I started facing problems in 2017. I had hired women and youth for the collection, bought five tonnes of recycled plastic, secured a collection centre and an agreement with the county of Kericho. Then soon after it was a period of elections in Kenya and the county closed their books, so no projects would be funded until the elections were over. I had to put the project on hold because it was a period of uncertainty. I did not know whether the same people would come back (in the next administration). If not, I would have to start all over again to secure an agreement.
During this time I had accumulated a lot of debt, but I was hoping once the elections were over I would be able to pick up the project. However, that was not the case. Right after the elections, I faced another challenge that would ultimately stop the project completely. The Kenyan government issued a nationwide ban on plastic bags.

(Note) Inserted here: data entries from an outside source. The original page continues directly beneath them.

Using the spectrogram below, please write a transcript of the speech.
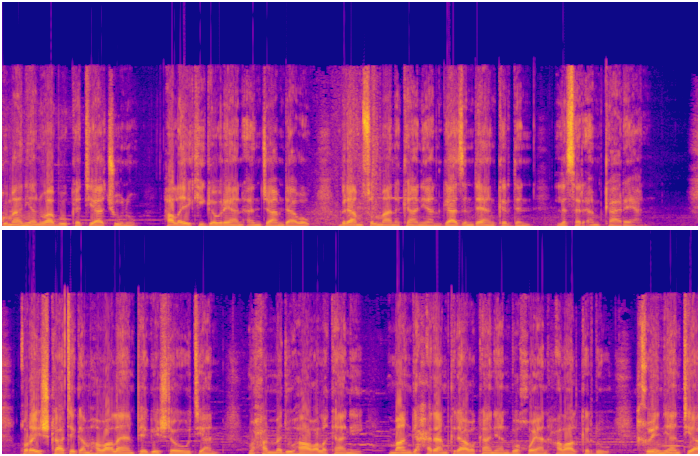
گومانیان وا بوو کە تیا چوون و هەڵەیەکی گەورەیان ئەنجامداوە و برا مسوڵمانەکانیان گازندەیان کردن لەسەر ئەم کارەیان قوڕەیش کاتێک ئەم هەواڵیان پێگەشتەوە وتیان محەممەد و هاوڵەکانی مانگە حرام کراوەکانیان بۆ خۆیان حەڵال کرد و خوێنیان تیا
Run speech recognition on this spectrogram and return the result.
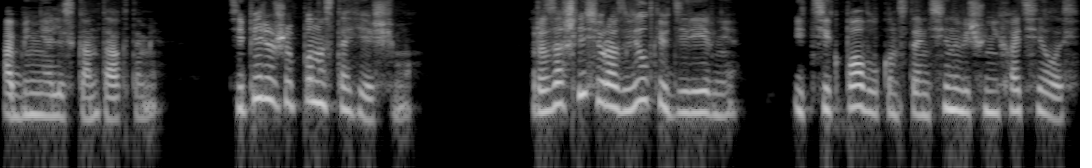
обменялись контактами. Теперь уже по-настоящему. Разошлись у развилки в деревне. Идти к Павлу Константиновичу не хотелось.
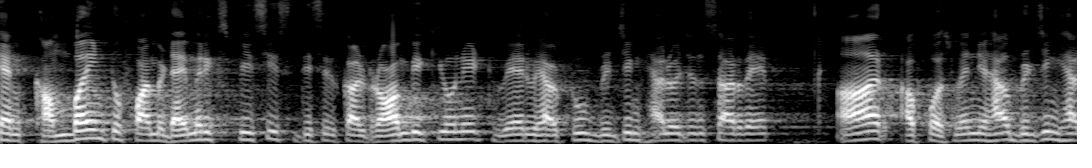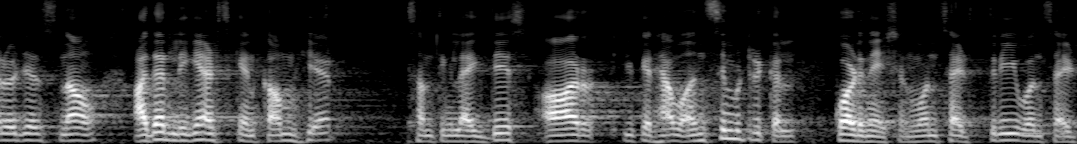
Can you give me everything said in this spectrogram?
can combine to form a dimeric species. This is called rhombic unit where we have 2 bridging halogens are there. Or of course when you have bridging halogens now other ligands can come here something like this. Or you can have unsymmetrical coordination one side 3 one side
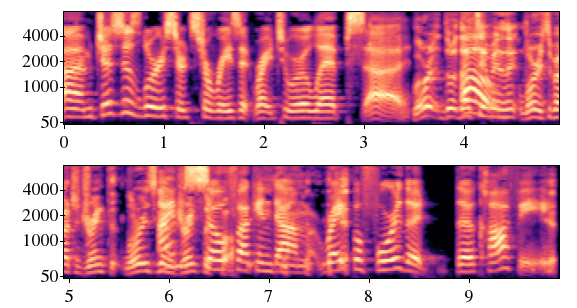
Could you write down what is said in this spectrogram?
Um, just as Lori starts to raise it right to her lips, uh, Lori, th- that's Oh. the amazing thing. Lori's about to drink. The, Lori's going to drink so the coffee. fucking dumb. Right before the the coffee,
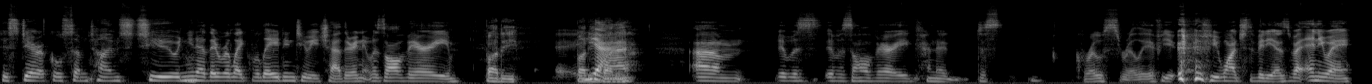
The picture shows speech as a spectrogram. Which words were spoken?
hysterical sometimes too and you know they were like relating to each other and it was all very Buddy. Buddy, yeah. um it was it was all very kind of just gross really if you if you watch the videos. But anyway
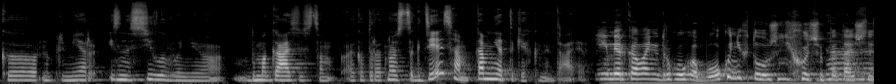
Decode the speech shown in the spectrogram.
к, например, изнасилованию, домогательствам, э, которые относятся к детям, там нет таких комментариев. И меркование другого боку никто уже не хочет да, пытать, что да.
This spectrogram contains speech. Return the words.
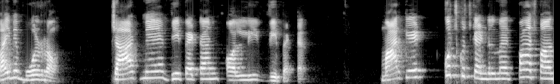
भाई मैं बोल रहा हूँ चार्ट में V pattern only V pattern market कुछ कुछ कैंडल में पाँच पाँच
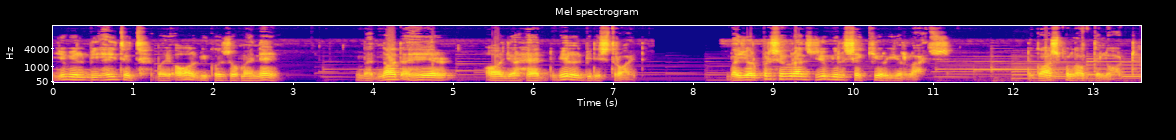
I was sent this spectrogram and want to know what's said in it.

The manufacturing, selling and use of polythene bags was banned and that was the source of raw material in my project. That was when I made the decision to stop completely.
After making the decision I felt as if I was at a crossroad and did not know which way to go because I had invested a lot of time, money and resources into this project. My decision to close meant that the women and youth collection groups would lose the income they got from the project. I could not even face them to share the sad news I sent a representative to do it. I was depressed for some time, and I do not think I have regained back that same level of energy. Sometimes I really feel disappointed, because the project attracted a lot of attention. I even get students who are doing research and engineering who really wanted to see how this project would turn out.
As you reflect on your journey with Green Road Ltd, is there anything you would do differently?
Jackline: I think I was not prepared financially. If I was to go back and do the project again, I would not hope to secure funding immediately. I would want to invest personally in my project so that I would not have to rely on external funding so much. Because if I had been more financially stable, then I would not have given up immediately. I would also have diverted my attention to alternative solutions. Overall, I would not blame external factors too much.
What tips would you give enterprises that are currently struggling due to the current pandemic?
Jackline: I would advise them to minimise any operational costs because that is what eats up a lot of money. Also, partners will be more understanding of current circumstances now. If you are in a building where you pay rent, try to negotiate some discounts so that you can survive this period.
I would also encourage enterprises to invest a lot of time in selling their products online because a lot more people are spending their time online now. Take advantage of the different social media platforms to reach your target customer and sell them your products online.
What advice would you give those whose fear of failure is preventing them from trying again?
Jackline: If it’s something you are really passionate about and you think it’s worth investing your time and resources in, then I would recommend you keep going. Because there are a lot of platforms that can offer you help, not necessarily with funding, but with information and networking opportunities. So, before you throw in the towel, have a look around. Because in my case with all the frustrations I faced along the way, I did not immediately try to look for alternative support, I should have done that.
What is next for you? Are you thinking of starting another business?
Jackline: Yes, I am currently trying to see what else I can do around waste management. I am working on a proposal, but it is still at an early stage, so I can’t share too much. But that is the direction I want to go into, still focusing on plastic and finding sustainable solutions for Kenya’s waste management issues. Because if I can make a small impact to help the environment and earn something on the side for myself, then that is what I would want to invest my time in.